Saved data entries
------------------------------------------------------------------------

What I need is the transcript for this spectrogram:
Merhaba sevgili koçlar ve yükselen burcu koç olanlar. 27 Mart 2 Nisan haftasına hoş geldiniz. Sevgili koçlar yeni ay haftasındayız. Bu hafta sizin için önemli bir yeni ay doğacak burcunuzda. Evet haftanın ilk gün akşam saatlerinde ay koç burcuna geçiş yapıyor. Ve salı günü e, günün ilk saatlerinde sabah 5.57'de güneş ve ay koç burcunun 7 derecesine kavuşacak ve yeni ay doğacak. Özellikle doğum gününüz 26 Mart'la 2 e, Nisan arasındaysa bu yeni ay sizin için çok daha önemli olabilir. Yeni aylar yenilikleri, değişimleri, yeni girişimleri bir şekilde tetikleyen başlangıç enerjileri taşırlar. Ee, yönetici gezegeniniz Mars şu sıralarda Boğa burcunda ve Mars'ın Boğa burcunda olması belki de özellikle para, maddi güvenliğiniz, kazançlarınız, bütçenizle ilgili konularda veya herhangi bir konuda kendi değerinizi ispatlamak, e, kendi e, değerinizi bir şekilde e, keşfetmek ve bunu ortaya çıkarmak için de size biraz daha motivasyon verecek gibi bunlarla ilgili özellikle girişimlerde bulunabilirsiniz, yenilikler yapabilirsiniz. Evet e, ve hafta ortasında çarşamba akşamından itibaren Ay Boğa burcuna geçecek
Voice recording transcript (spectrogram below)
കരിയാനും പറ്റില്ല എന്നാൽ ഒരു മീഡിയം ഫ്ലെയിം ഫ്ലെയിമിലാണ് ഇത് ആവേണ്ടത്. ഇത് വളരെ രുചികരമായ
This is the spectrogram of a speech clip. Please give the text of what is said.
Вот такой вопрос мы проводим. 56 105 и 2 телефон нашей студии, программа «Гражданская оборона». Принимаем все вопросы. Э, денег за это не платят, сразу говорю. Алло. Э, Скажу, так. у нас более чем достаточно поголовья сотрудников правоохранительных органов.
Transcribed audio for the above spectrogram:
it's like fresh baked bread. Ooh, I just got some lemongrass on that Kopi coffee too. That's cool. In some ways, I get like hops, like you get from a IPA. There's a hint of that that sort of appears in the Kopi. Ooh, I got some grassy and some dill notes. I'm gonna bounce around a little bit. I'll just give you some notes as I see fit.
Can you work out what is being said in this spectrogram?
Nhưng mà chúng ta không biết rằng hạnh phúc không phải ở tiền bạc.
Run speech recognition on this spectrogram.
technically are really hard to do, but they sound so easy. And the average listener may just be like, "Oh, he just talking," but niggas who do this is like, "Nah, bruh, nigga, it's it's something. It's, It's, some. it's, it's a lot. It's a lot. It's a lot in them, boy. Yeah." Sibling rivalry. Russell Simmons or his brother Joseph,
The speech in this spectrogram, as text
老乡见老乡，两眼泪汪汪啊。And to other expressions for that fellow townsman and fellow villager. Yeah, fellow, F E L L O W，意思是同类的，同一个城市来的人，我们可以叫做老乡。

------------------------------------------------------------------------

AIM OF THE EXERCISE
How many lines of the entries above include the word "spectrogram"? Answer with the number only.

REPLY TO THE EXERCISE
7